* Your goal: Could you copy exactly the lines below from the one with "spoken text, source: spectrogram above" to the one with "Speech from the", inclusive, leaving out any pictures?

* Source information:
-- Opening Marker --

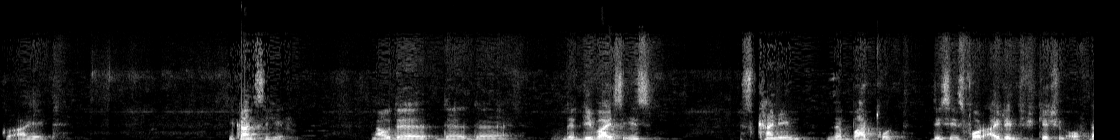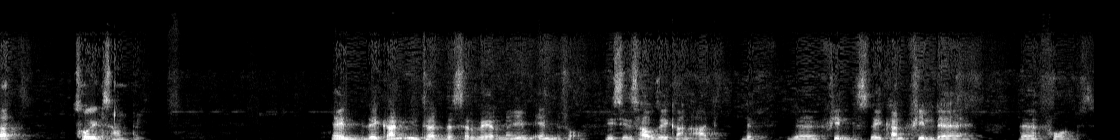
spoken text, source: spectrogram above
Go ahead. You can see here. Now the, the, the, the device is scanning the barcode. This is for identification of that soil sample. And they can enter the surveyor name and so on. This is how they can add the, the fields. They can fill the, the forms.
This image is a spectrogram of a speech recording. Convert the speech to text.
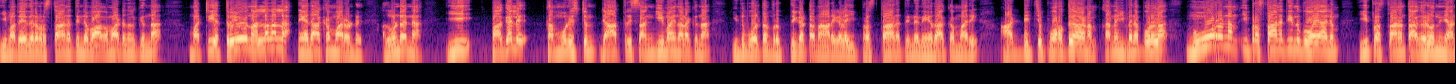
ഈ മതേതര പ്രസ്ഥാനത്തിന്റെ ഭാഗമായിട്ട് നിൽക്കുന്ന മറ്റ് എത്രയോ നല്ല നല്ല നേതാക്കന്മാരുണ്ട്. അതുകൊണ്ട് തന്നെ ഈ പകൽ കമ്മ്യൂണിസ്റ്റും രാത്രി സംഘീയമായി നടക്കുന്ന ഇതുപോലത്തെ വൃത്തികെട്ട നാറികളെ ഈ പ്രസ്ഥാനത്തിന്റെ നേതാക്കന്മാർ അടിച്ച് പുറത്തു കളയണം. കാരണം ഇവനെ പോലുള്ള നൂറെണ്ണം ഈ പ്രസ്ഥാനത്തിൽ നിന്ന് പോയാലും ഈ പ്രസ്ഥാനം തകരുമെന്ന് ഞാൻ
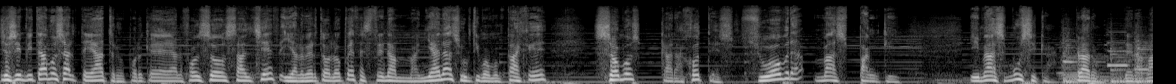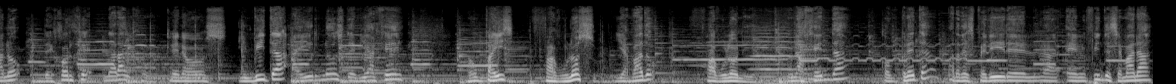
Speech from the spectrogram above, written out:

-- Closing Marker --
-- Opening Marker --

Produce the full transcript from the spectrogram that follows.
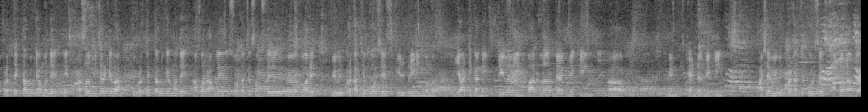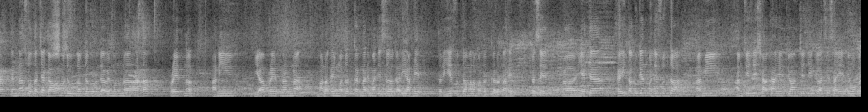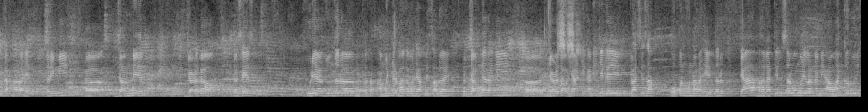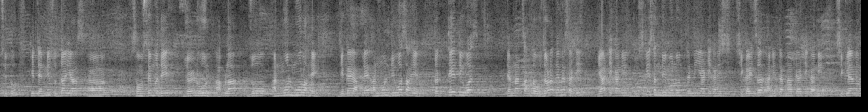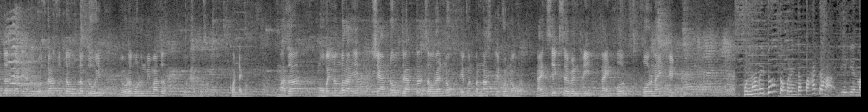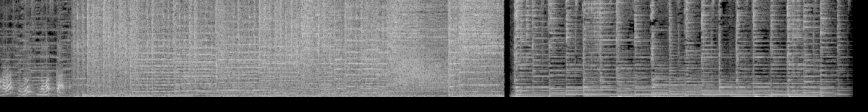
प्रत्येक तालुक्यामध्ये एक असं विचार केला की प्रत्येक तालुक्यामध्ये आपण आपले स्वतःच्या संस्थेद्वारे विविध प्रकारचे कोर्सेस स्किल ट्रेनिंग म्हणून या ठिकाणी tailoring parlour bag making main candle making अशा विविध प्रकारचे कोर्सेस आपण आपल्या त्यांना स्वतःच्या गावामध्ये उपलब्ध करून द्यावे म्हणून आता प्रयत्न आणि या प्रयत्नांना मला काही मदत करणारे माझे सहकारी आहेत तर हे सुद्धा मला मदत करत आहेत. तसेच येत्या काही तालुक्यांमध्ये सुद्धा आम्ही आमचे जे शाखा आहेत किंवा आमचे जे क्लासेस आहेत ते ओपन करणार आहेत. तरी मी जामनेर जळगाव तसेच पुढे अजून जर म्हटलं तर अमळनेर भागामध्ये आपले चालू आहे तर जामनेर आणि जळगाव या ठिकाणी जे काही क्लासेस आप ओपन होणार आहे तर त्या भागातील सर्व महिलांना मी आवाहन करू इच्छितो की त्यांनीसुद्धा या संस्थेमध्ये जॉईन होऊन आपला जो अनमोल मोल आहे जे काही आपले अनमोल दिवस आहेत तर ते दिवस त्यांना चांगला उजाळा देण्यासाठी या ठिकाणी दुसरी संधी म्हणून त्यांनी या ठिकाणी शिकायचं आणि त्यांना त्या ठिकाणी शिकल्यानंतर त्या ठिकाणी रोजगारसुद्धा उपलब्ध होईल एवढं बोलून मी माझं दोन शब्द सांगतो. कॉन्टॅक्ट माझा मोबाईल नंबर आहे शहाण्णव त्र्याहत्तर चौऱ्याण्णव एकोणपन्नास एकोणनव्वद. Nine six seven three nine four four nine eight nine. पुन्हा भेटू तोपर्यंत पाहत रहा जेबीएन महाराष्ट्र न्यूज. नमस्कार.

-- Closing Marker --

* Result:
spoken text, source: spectrogram above
Go ahead. You can see here. Now the, the, the, the device is scanning the barcode. This is for identification of that soil sample. And they can enter the surveyor name and so on. This is how they can add the, the fields. They can fill the, the forms.
This image is a spectrogram of a speech recording. Convert the speech to text.
ഈ മതേതര പ്രസ്ഥാനത്തിന്റെ ഭാഗമായിട്ട് നിൽക്കുന്ന മറ്റ് എത്രയോ നല്ല നല്ല നേതാക്കന്മാരുണ്ട്. അതുകൊണ്ട് തന്നെ ഈ പകൽ കമ്മ്യൂണിസ്റ്റും രാത്രി സംഘീയമായി നടക്കുന്ന ഇതുപോലത്തെ വൃത്തികെട്ട നാറികളെ ഈ പ്രസ്ഥാനത്തിന്റെ നേതാക്കന്മാർ അടിച്ച് പുറത്തു കളയണം. കാരണം ഇവനെ പോലുള്ള നൂറെണ്ണം ഈ പ്രസ്ഥാനത്തിൽ നിന്ന് പോയാലും ഈ പ്രസ്ഥാനം തകരുമെന്ന് ഞാൻ
Speech from the spectrogram above, written out:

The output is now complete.